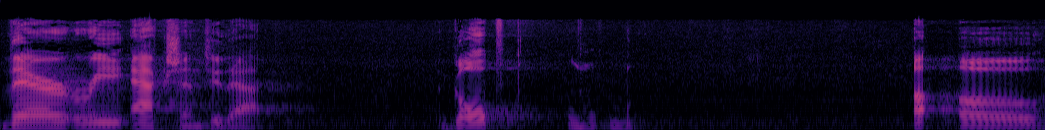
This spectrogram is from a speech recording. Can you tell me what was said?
their reaction to that? Gulp. Uh oh.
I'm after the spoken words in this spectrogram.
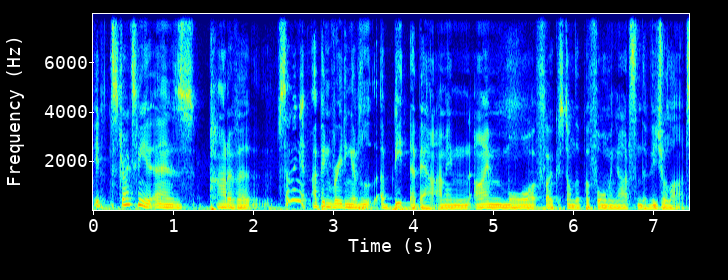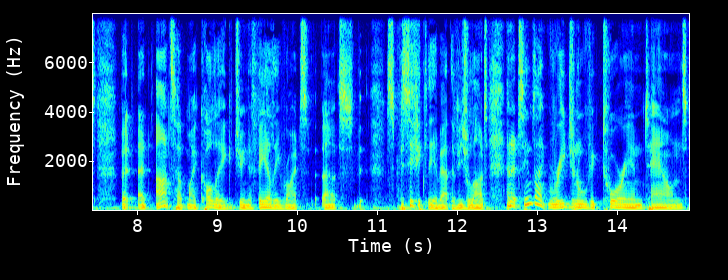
It strikes me as part of a something I've been reading a, a, bit about. I mean, I'm more focused on the performing arts and the visual arts, but at Arts Hub, my colleague Gina Fairley writes uh, sp- specifically about the visual arts, and it seems like regional Victorian towns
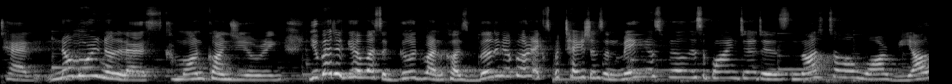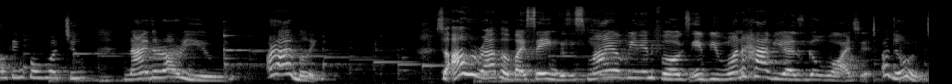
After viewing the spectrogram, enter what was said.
10. No more, no less. Come on, Conjuring. You better give us a good one because building up our expectations and making us feel disappointed is not at all what we are looking forward to. Neither are you. Or I believe. So I will wrap up by saying this is my opinion, folks. If you want to have yours, go watch it. Or don't.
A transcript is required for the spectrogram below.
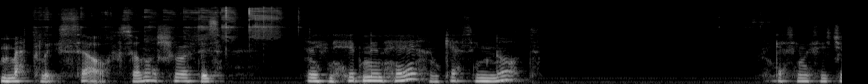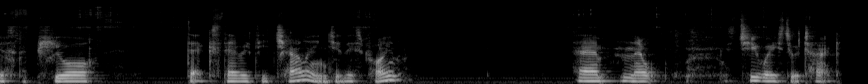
metal itself, so I'm not sure if there's anything hidden in here. I'm guessing not. I'm guessing this is just a pure dexterity challenge at this point. Um, now, there's two ways to attack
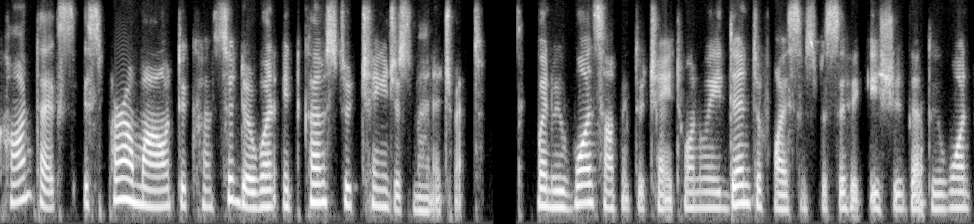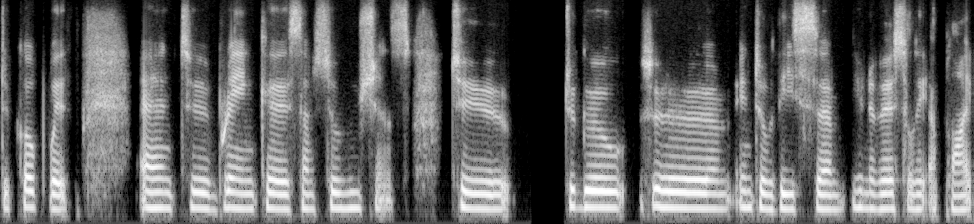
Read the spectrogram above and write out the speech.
context is paramount to consider when it comes to changes management when we want something to change, when we identify some specific issues that we want to cope with and to bring uh, some solutions to to go into these um, universally applied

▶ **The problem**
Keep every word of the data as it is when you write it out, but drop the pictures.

▶ **Expected answer**
This spectrogram is from a speech recording. Can you tell me what was said?
their reaction to that? Gulp. Uh oh.
I'm after the spoken words in this spectrogram.
It strikes me as part of a something I've been reading a, a, bit about. I mean, I'm more focused on the performing arts and the visual arts, but at Arts Hub, my colleague Gina Fairley writes uh, sp- specifically about the visual arts, and it seems like regional Victorian towns
After viewing the spectrogram, enter what was said.
10. No more, no less. Come on, Conjuring. You better give us a good one because building up our expectations and making us feel disappointed is not at all what we are looking forward to. Neither are you. Or I believe. So I will wrap up by saying this is my opinion, folks. If you want to have yours, go watch it. Or don't.
A transcript is required for the spectrogram below.
metal itself, so I'm not sure if there's anything hidden in here. I'm guessing not. I'm guessing this is just a pure dexterity challenge at this point. Um, now, there's two ways to attack
Read the spectrogram above and write out the speech.
context is paramount to consider when it comes to changes management when we want something to change, when we identify some specific issues that we want to cope with and to bring uh, some solutions to to go into these um, universally applied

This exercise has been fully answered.